__Instructions to follow__: Using the data that follows, give again word for word the lines between the one holding "Log-frequency spectrogram of" and the one holding "Title: Speed Racing", inclusive. Omit the pictures.

[Opening Information provided section]

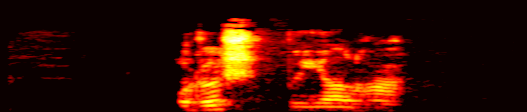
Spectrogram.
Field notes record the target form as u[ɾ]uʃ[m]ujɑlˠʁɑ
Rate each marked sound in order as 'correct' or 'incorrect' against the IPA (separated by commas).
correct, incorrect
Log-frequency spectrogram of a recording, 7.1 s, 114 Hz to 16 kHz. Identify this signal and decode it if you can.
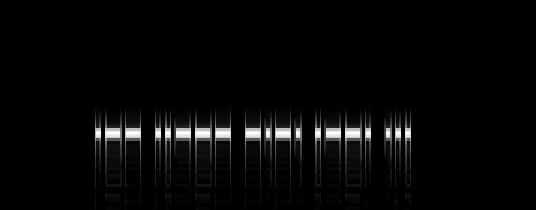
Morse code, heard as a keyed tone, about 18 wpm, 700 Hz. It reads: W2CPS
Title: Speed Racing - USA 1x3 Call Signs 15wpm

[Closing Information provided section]
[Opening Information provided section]

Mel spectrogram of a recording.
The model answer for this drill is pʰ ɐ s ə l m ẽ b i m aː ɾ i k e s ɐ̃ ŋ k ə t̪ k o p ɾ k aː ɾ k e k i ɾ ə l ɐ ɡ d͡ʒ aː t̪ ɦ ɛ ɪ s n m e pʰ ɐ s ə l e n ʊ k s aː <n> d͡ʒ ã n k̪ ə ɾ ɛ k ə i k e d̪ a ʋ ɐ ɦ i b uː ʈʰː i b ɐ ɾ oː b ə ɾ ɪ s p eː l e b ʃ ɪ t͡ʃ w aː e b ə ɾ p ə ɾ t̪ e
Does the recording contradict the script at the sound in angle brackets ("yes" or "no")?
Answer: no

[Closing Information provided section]

__Solution to this task__:
Log-frequency spectrogram of a recording, 7.1 s, 114 Hz to 16 kHz. Identify this signal and decode it if you can.
Morse code, heard as a keyed tone, about 18 wpm, 700 Hz. It reads: W2CPS
Title: Speed Racing - USA 1x3 Call Signs 15wpm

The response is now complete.